Engage Cuba, a new public advocacy organization focused on ending the trade and travel bans, reflects that same bipartisan spirit. The founder of the group (James Williams) is a public policy adviser to philanthropists with strong ties to the Obama Administration. Its top two advisers come from opposite sides of the political barricades: Steven Law runs American Crossroads and Luke Albee is a well-known Democrat who served more than two decades in Congress as Chief of Staff to Sens. Leahy and Warner (D-Va.). What brought us together was an interest in helping to make history in Cuba – and a shared enthusiasm for Cuban cigars.

This past week revealed why this effort is needed and timely. In the House of Representatives provisions were added to funding bills to try to roll Cuba policy back to a Cold War posture, even as embassies are in the process of being announced. The bills immediately drew veto threats, and it’s clear they have little chance of getting through the Senate with those measures. However, progress isn’t going to be made by fighting rear-guard actions; we need to move our policy toward Cuba in a new, positive direction.

The Flake-Leahy bill to end the travel ban already has 40 cosponsors from both parties as of this writing, with more being added by the week.

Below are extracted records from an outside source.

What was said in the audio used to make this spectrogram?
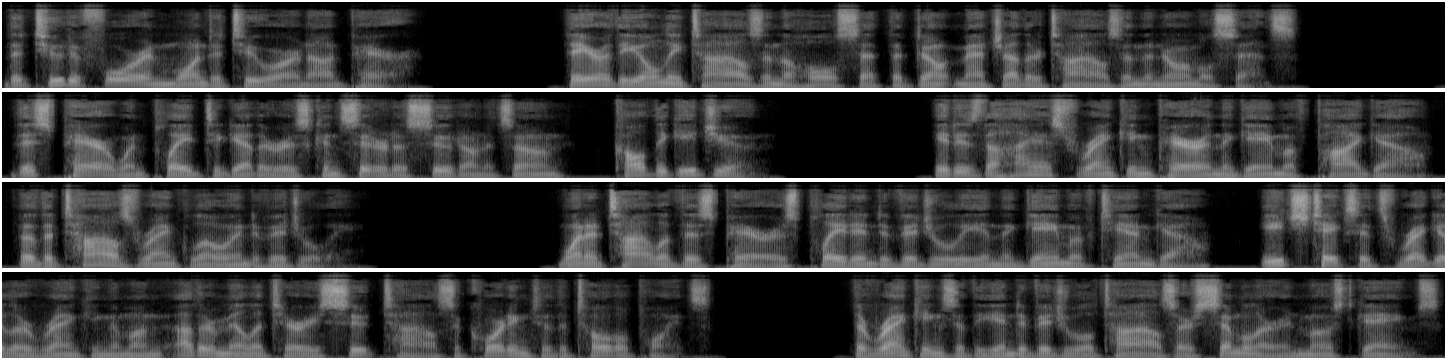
The 2 to 4 and 1 to 2 are an odd pair. They are the only tiles in the whole set that don't match other tiles in the normal sense. This pair, when played together, is considered a suit on its own, called the Gee Joon. It is the highest ranking pair in the game of Pai Gow, though the tiles rank low individually. When a tile of this pair is played individually in the game of Tien Gow, each takes its regular ranking among other military suit tiles according to the total points. The rankings of the individual tiles are similar in most games.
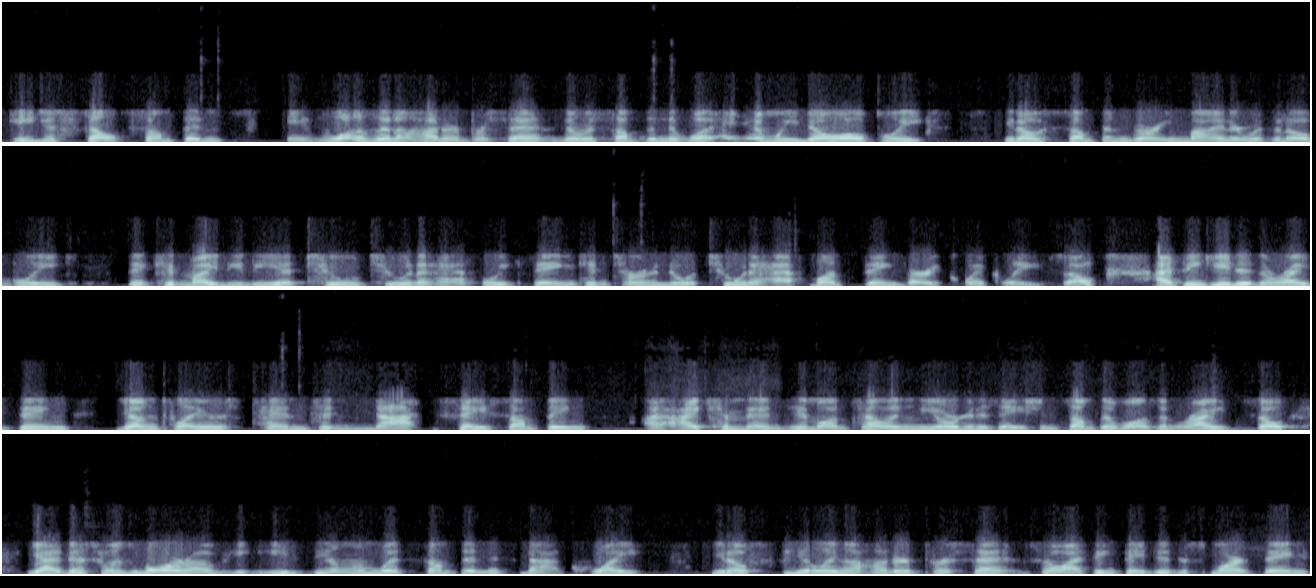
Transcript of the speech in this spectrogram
he just felt something. It wasn't 100%. There was something that was, and we know obliques, you know, something very minor with an oblique that could maybe be a two, two and a half week thing can turn into a two and a half month thing very quickly. So I think he did the right thing. Young players tend to not say something. I, I commend him on telling the organization something wasn't right. So yeah, this was more of he, he's dealing with something that's not quite, you know, feeling 100%. So I think they did the smart thing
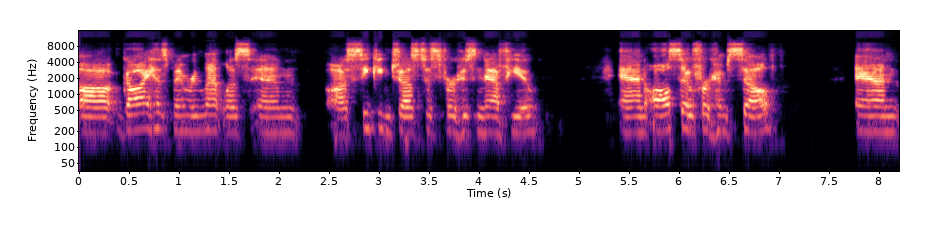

Bipartisan congressional trips to Cuba are growing, often driven by constituent interests such as agricultural economic opportunities. The new Moran-King bill aims to strike a balance by extending the ban on using federal money for Cuba trade promotion while freeing up the American private sector to do what it does best just as Cuba undergoes an historic transition.

That’s how Washington should work: respectful of other points of view but with an eye toward moving America’s best interests forward. Together we should be asking questions like: if the U.S. government isn’t stopping us from traveling to Iran or even a pariah state like North Korea, why are we prohibited from hopping on a short flight to Cuba? If foreign companies have carte blanche to develop lucrative business deals 90 miles off our shores, why should American businesses be shut out? If we believe in the persuasive power of American free enterprise, why are we banning it from Cuba?

These are conversations worth having, but a robust debate requires new, diverse voices on this issue from all over America. We’re looking forward to helping bring those voices to Washington and informing this historic debate in Congress.

Williams is president of Engage Cuba, Law and Albee are senior advisers, follow them on Twitter @Engage_Cuba.